Winsome Words 2/20/2016

Toil together one with another, struggle together, run together, suffer together, lie down together, rise up together, as God’s stewards and assessors and ministers. Please the Captain in whose army ye serve, from whom also ye will receive your pay. Let none of you be found a deserter. Let your baptism abide with you as your shield; your faith as your helmet; your love as your spear; your patience as your body armor. Let your works be your deposits, that ye may receive your assets due to you. … Ignatius of Antioch (ca. 35-98?), Letter to Polycarp

The Sermon on the Mount Gone Rogue

Seems to me like the Sermon on the Mount has gone rogue in the hands of some within Evangelicalism. It is being used to buttress political utopianism without regard of the natural rights of American citizenry to life and liberty and the pursuit of happiness. The personal words of Christ to the soul of the Christian is being used as a political platform for what nations are to do, without regard to the just rewards of American citizens who have earned their freedoms and prosperity through hard work, sacrifice the offering of their own children in times of war to defend that freedom and the watch care of divine providence. It seems calloused to me to say to other Americans that Jesus in his Sermon on the Mount now requires of them to compromise this flourishing through the self-abnegations Christ teaches us in this most famous of all sermons. In this prevalent utopianism we are being told that open borders is what Jesus would do. We are being told that military strength is not what Jesus would do. We are being told that our national project should be brought down a few notches so that we have more in common with the have-nots. We are being told that Jesus would favor income redistribution because Jesus in on the side of the poor. In other words, we are being told that the USA should become a church.

This is the wrong use of the Sermon on the Mount and is based on what has been called “one kingdom” theology. In this theological model the Bible is interpreted theocratically, that is, the essential paradigm is that through the Gospel not only individuals but nation states will be converted to do the will of Christ in salvation. This is in contrast to “two kingdom” theology which rejects theocracy for the nation state but maintains that it has its own sphere sovereignty in the plan of God to keep order in society through the administration of justice. The other spheres are that of the family and the state. Each of these have their own order and their own laws. When these spheres become one in this fallen world, we begin to mix apples and oranges. In the new heavens and the new earth they will be one, which they then can be because there is no sin, no need for a system of checks and balances to restrain sin and selfishness. In the meantime in this fallen world to require of the state that it be the church and model it leads to a utopianism that fails to take into account man’s need to be restrained in his evil.

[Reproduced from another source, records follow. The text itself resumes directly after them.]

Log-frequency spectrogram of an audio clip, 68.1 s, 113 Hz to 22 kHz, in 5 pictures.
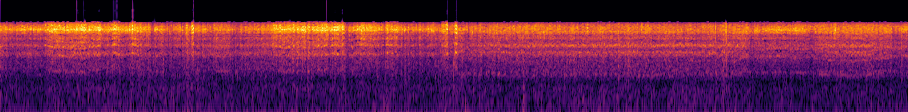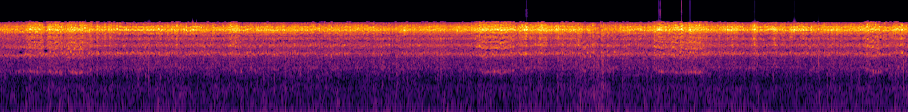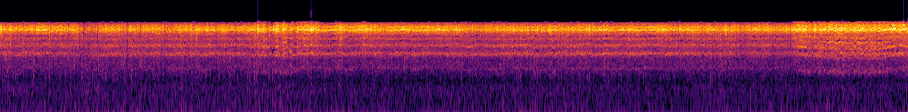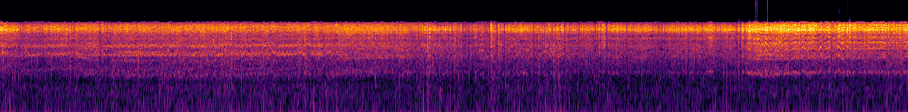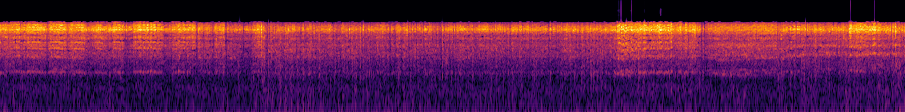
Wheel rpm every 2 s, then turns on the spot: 230, 230, 220, 210, 200, 190, 200, 220, 230, 230, 230, 230, 230, 230, 230, 230, 230, 230, 230, 220, 220, 200, 200, 200, 200, 200, 200, 200, 200, 200, 200, 200, 200, 220.
none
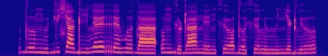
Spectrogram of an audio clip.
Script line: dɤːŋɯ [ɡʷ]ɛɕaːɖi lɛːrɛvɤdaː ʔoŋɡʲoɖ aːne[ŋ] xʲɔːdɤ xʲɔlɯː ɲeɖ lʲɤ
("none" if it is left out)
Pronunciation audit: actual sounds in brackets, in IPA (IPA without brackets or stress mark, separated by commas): ɡʲ, ŋ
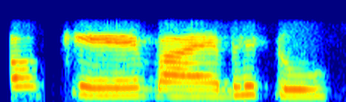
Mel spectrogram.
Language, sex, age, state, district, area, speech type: Marathi, female, 30-45, Maharashtra, Pune, urban, conversation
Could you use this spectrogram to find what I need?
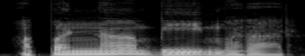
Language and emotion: Santali, neutral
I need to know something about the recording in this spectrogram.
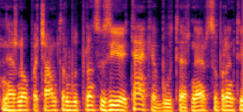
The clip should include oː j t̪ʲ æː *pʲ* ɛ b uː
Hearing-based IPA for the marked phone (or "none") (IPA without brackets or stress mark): kʲ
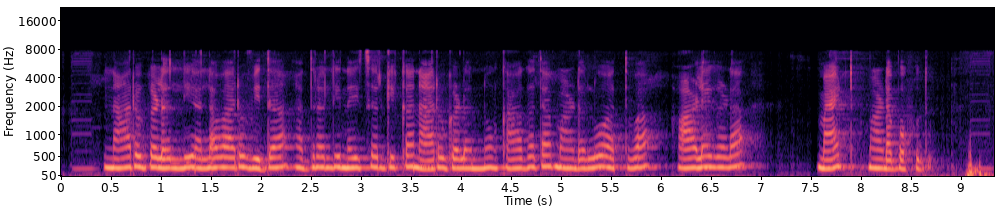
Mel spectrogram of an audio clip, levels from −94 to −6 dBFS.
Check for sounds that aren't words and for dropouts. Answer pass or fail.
pass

This irrationality of utopianism, a la Bernie Sanders, Jim Wallis and company, must be opposed in the world of ideas. It is a civilizational death wish and self-loathing of an over consumptive society that has lost its regard for its true treasures, the dreams come true of flourishing democratic society that has a history of facing its shortcomings and rewarding its citizens with self-determination. As history has taught us so dramatically, social utopianism leads to the tyranny of the gun. Leftist interpretations of the Bible tend toward the use of force to make sure people obey the Sermon on the Mount. As counterintuitive as it seems, this has been the track record of utopianism. It must be opposed, if for no other reason than that people should live and not die.

Winsome Words 2/19/2016

Blessed is the one whom God corrects, Job 5:17 (NIV).

Happy, because the correction is designed to bring him into paths of pleasantness and peace.

Because there is no unnecessary severity in it.

Because the disciplinary stroke is in the place of ten thousand strokes of divine vengeance for our sins.

Because the chastisement is not so much against us, as against our most cruel enemies— our sins.

Because we have abundant words of consolation

Because the sacrifice of a broken heart, and of a contrite spirit, God despiseth not.

Because there is at such seasons an influx of most precious knowledge.

Because whom the Lord loveth he chasteneth.

Because all the good have had experience of this.

Because Christ has said, “The cup which my Father hath given me, shall I not drink it?”

Because our light affliction is but for a moment.